Lowell H. Smith
Colonel, United States Army
H. Smith (1892óNovember 4, 1945) was a pioneer American airman, who perfomed
the first mid-air refueling (along with Lieuenant John P. Richter), setting
an endurance record of 37 hours on De Havilland DH-4B (August 23, 1923).
Smith, as the First Lieutenant, with mechanic Leslie P. Arnold, was also
abroad "Chicago" airplane, which among two others made the first aerial
circumnavigation in 1924. Smith held 16 records for military aircraft in
speed, endurance and distance.
Smith first became an aviator for the Mexican Army (1915), but in 1917 joined the Army Air Service. In 1919 he found himself able to participate in the Great Transcontinental Air Race. However on the evening of October 15 his aircraft was destroyed by fire when lanterns being used by mechanics ignited a wing. Smith received permission to continue the race if he could find a replacement aircraft. Prospects seemed dim until Major Carl Andrew Spaatz arrived on October 17. It took only a little pleading before Spaatz agreed to turn over his plane to Smith. Going on to conquer wind and weather, Smith became the first West Coast flier to complete the round trip when he arrived in San Francisco on October 21.

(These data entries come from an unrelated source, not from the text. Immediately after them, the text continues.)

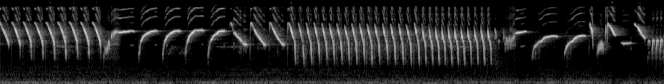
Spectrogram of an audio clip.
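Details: Continuous canary song meant to get other canaries singing: fast descending whistles, slower arched notes, a long dense buzzy trill of about two seconds, then scattered upswept whistles.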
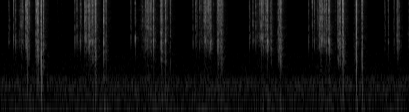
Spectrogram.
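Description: Long nails scratch quickly across the bristles of a stitched straw whisk broom, making dry, bright, crackling rasps. The strokes come in irregular short bursts, mostly high in tone with almost no low end.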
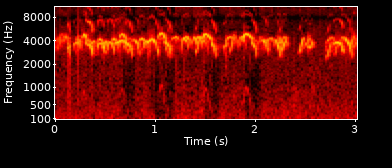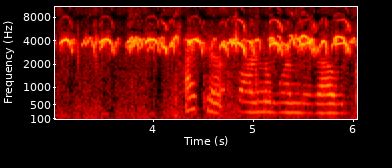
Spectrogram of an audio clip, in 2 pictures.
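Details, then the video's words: Baby chicks playing, a crowd of them peeping nonstop in high, rapid, arched cheeps that overlap, with a lower drawn-out note near the end. "Beautiful Baby Chicks Chirping Sounds"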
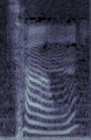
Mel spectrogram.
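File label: "cen" third tone, Mandarin Chinese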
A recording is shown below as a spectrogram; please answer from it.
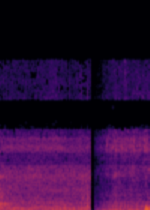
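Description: Steady background hiss between spoken lines, broken by a sudden brief dropout a little over a second in where two recordings are spliced.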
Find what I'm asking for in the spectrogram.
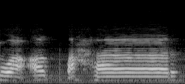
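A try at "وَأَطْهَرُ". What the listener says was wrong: Nah, jangan panjang. Wa athhar. Kalau wa athhar berarti ada alif ya.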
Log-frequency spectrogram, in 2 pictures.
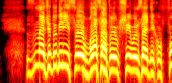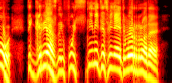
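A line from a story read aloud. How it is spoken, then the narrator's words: Shrieking. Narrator (Russian): Визжала Лина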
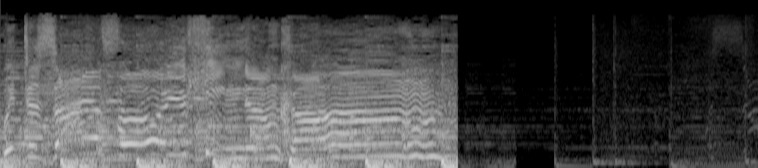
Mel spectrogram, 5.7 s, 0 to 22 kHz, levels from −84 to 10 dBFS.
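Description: From 3.43 s to the end, one stereo channel has likely been inverted in polarity, so content common to both sides cancels when they are summed to mono. The level drops by about 38 dB, leaving only a faint residue of what differs between channels.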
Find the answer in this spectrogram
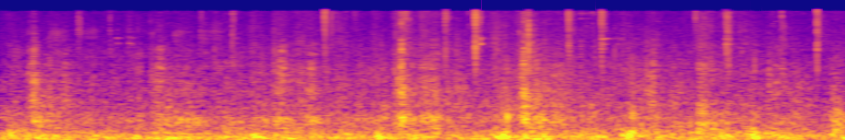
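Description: A horse's hooves striking sand arena footing at a canter: a run of soft hoofbeats, a few a second.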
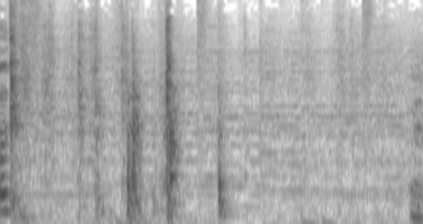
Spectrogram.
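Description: A handful of sharp wooden knocks as a cut plywood subfloor panel is pushed and tapped into place on the van floor, with music playing underneath.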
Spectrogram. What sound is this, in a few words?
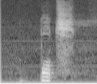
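"pot", Dutch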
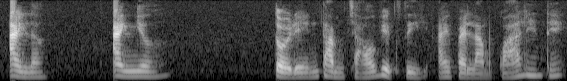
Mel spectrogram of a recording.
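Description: A woman's voice: fairly low pitch, normal speed, fairly bright tone. A woman voicing a self-righteous older grandmother who scolds and reproaches. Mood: reproachful. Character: scheming older mother-in-law, reproachful.

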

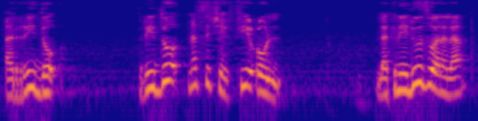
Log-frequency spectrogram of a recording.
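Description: A man teaching a grammar lesson to a class. He recites verse slowly, asks questions and answers them himself. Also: high-pitched, animated, breathy edge. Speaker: sheikh teaching Arabic grammar.

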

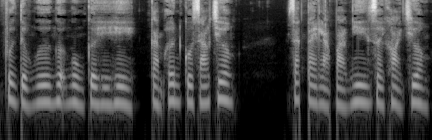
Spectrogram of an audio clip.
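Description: A woman's voice: low voice, flat delivery, fast, warm tone, dry recording, studio quality. A woman narrating a novel as an audiobook, reading steadily and evenly.

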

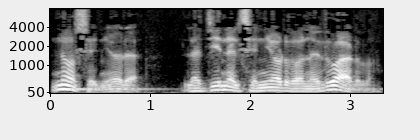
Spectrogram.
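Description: A chatty young servant girl speaks in a high, eager, gravelly voice, as a male audiobook reader puts her on. She keeps an unhurried pace. The recording sounds dull and lo-fi. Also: big pitch swings, darkish tone, exaggerated voice.

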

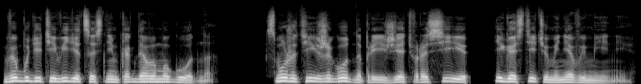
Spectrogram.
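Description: A man's voice: medium pitch, brisk, darkish tone, dry recording, studio quality, natural voice. A male narrator voicing a cold, unyielding nobleman who speaks in a clipped, reproachful way. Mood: cold, firm.

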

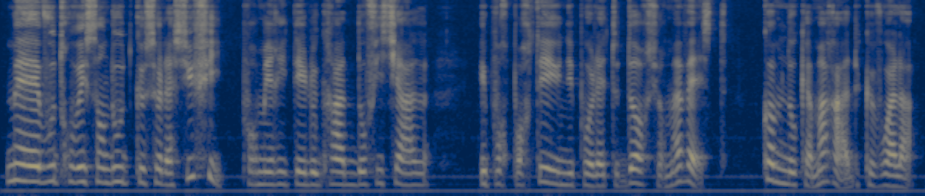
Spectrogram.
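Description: Lady reading as a cocky soldier bragging about what he did, emphatic, medium-pitched voice, storybook reading. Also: measured pace, darkish tone, natural voice. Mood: proud. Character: proud, boastful rebel soldier, then bewildered.

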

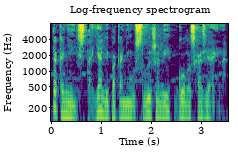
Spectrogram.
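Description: A man narrating a fairy tale in an expressive storytelling manner. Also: medium pitch, normal speed, soft background music. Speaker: reader.

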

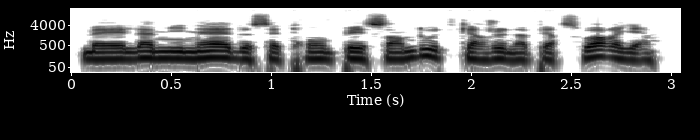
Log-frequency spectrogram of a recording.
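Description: A man reading a classic novel aloud as an audiobook narrator, in a measured, literary storytelling manner. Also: mid-range voice, fairly even intonation, dry recording. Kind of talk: scripted narration.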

In 1936, Smith was appointed to the War Department Board for standardizing airplane design and procurement procedures. Under his guidance from February, 1942, to March, 1943, Davis-Monthan became the top training base for B-17 and B-24 crews during World War II.
from injuries suffered when he fell from a horse in the Catalina Foothills,
Arizona and was buried at Arlington National Cemetery. Lowell H. Smith
Elementary School at Tucson, Arizona was named after him.
He died on November 4, 1945 and was buried with full military honors in Section 3 of Arlington National Cemetery.
On April 6, 1924, four Douglas World Cruisers and eight crewmen set out from Seattle, Washington, to attempt the first-around-the-world airplane flight. One hundred seventy-five days later, on September 28, three of the planes and crews became the first to circumnavigate the earth by air. Other nations were competing against the United States to make the first world flight. The Americans success was largely a result of extensive planning. The best qualified pilots and mechanics were recruited. Twenty-eight nations along the flight path cooperated. Stations were established to supply the thousands of gallons of gasoline and oil necessary to make the trip. Named after four major American cities: Seattle, Chicago, Boston, and New Orleans, the airplanes could operate from land or water and were equipped with the latest navigational aids. Even so, fog, blizzards, thunderstorms and sand storms took a toll. The "Boston" was forced to land at sea, subsequently sank and had to be replaced by a backup plane. Later, while flying in dense fog, the "Seattle" crashed on an Alaskan mountainside and was not replaced. No serious injuries resulted from either accident so the six crewmen continued on and made history in the "Boston II," "Chicago," and "New Orleans." Today world air travel
is accomplished in a fraction of the time of those 1924 flights but the men and airplanes participating are credited with one of aviation's greatest achievements.
1ST. LT. LOWELL H. SMITH, PILOT
1ST. LT. LESLIE P. ARNOLD, MECHANIC
The First Transworld Flight,
In 1936, Smith, a captain, was appointed to
the War Department board for standardizing airplane design and procurement
procedures. Under his guidance from February, 1942, to March, 1943, Davis-Monthan
became the top training
Photo Courtesy of Holly, March 2, 2008